Dr. Robert Pound, PhD, is Professor of Music at Dickinson College and Director of the Dickenson Orchestra. He teaches courses in music composition, theory, and conducting. Pound’s numerous compositions include orchestral works for the Atlanta Symphony (Irrational Exuberance, 2005) and the Columbus, Georgia Symphony, which commissioned a luminous jewel lone (2002) jointing with the River Center for the Performing Arts in celebration of the venue’s opening. The St. Louis Symphony Youth Orchestra commissioned Pound’s Fetes and Fireworks in celebration of its 35th anniverary.
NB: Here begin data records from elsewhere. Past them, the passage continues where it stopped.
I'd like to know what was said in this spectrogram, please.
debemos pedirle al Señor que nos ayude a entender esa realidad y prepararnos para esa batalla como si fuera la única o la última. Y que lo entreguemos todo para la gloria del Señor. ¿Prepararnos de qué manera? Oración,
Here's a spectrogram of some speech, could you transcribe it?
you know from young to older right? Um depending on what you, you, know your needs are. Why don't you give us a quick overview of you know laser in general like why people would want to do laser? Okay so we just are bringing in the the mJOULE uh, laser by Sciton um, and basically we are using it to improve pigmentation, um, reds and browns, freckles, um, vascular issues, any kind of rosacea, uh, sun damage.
Among performances of his works are two Carnegie-Weill Hall premieres: Music for Strings (for violinist Mark Robertson, 1995) and when we three meet (Trio of New York City, 1999). In spring 2011, the Atlanta Symphony Orchestra called on Pound to act in both professional capacities, inviting him to conduct the ASO and commissioning him to compose a fanfare in honor of Music Director Robert Spano’s tenth anniversary with the ASO.
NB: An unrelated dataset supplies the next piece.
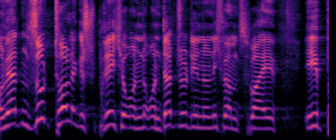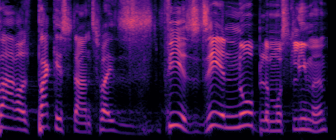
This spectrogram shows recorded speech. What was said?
Und wir hatten so tolle Gespräche und, und Dajudin und ich, wir haben zwei Ehepaare aus Pakistan, zwei vier sehr noble Muslime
Pound graduated magna cum laude with a Bachelor of Music Degree from the University of North Texas where he studied composition with Martin Mailman and master’s and doctoral degrees from the Julliard School where he was a composition student of Stephen Albert and Milton Babbitt.
Of his time here at Brookstone, and paying homage to dear Brookstone teachers such as Pat Khazaeli, Barbara Carlson, and Nan Pate, Pound says, “Here at Brookstone, during all that time spent in classes, I was challenged to confront complexity in a wide variety of fields, to analyze it, and to try to understand it, rather than reduce it to more comfortable simplicity. I was challenged by teachers to ‘assess the validity’ of political assertions, rather than being coddled with the convenience of multiple guesses or true/false dichotomies. I could not possibly have richness to offer my students, had I not had a wealth of it myself, as I did here. I could not be a successful liberal arts professor without Brookstone here in Columbus, which held many excellent models for passionate, personally-invested teaching and advising, which I hope to pass onto my students.”
He goes onto say, “It seems to me that we are not made distinctive by our actions, but by our interactions with others: people in our lives are the source of our strength, our capacity to contribute, our uniqueness. And so, if I am distinctive in any way, it is because of you, my home.”
It was a simply amazing evening. Enjoy these pictures from the event.